“Where?” asked my eternally-un-named friend.
“There’s a little children’s theatre nearby here ,” said Rudiger, “and we had a show in the 1980s called DEBAKL – as in ‘debacle’. It was an acronym for German Entertainment Needs Culture.
“I staged a show for adults every first Thursday in the month, when people who could do anything interesting for seven minutes could perform. They could do whatever they wanted to do. I moderated (compered) the shows. So I did the rubber chicken sword swallowing act there.”
“Were people impressed?” I asked.
“Yes, very much,” said Rudiger.
“But you’ve stopped doing it,” said my eternally-un-named friend, with a slight hint of sadness in her voice.
“It was in the 1980s,” explained Rudiger.
“Ah,” I said. “You did not want to be up-staged by a rubber chicken?”
“Yes,” said Rudiger.
“Do you still have the chicken?” I asked..
“I have lost the chicken,” replied Rudiger. “We did the DEBAKL shows in the 1980s for about one year and then we stopped in about 1988 and then, maybe two years later, we did another two shows and stopped then, but we did another show in 2009 and I have a video. Do you want to see it?”
“For sure,” I said.
But sadly the chicken was not on the video, the video developed problems halfway through and, because of cyber problems, I cannot upload the footage.
Such is cyber life.
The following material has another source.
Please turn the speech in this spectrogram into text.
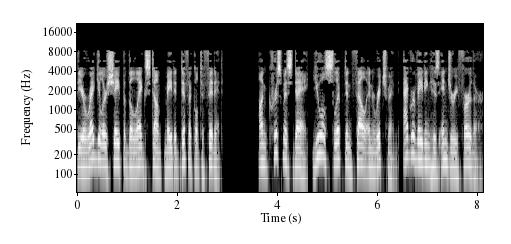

I feel cursed.
But the video did include a man dressed as a butcher who sang what appeared to be a traditional German song while wearing a blood-spattered white apron. He was standing by a small, furry toy pig and waved a meat cleaver as he sang. Rudiger told me that the lyrics were mostly Chop! Chop! Chop! Chop! Chop!
Another act had been videoed in the 1980s in a local underground station.
“You are not allowed to go in the tube without a ticket,” explained Rudiger.
The four man comedy group on the video danced to music for a DEBAKL audience of perhaps 20 people sitting on the steps inside the underground station.
“If the controller had come,” laughed Rudiger, “all of them would have had to pay!”
The four performers danced in a row. The first three had giant signs round their necks saying (in German) POTATO. The fourth had a sign saying HEAD. So, dancing, their signs read POTATO – POTATO – POTATO – HEAD. There was also a man dancing while wearing a vertical tube with a flat cardboard hat.
“What is he supposed to be?” asked my eternally-un-named friend.
“He is a tube of mustard,” explained Rudiger.
At the end of the act, through interference on the video picture, it appeared that objects were being thrown.
“The audience are throwing things at the performers?” I asked.
“Well,” explained Rudiger, “the acts could be extremely good or extremely bad but they had to be interesting. The audience could throw round metallic pot-cleaning sponges at the acts and we counted how many were thrown. The act which had most round metallic pot-cleaning sponges thrown at them won a prize.
“When the audience came into the theatre, each member of the audience was given five round metallic pot-cleaning sponges and you could throw one or two or more at an act, but you had to ration yourself because you only had five to last you for the entire show.”
“Did they,” I asked, “throw these sponges at acts they liked or at acts they hated?”
“It did not matter,” said Rudiger. “What mattered was if the act was interesting. One guy could make a cucumber glow. It was a really good act.”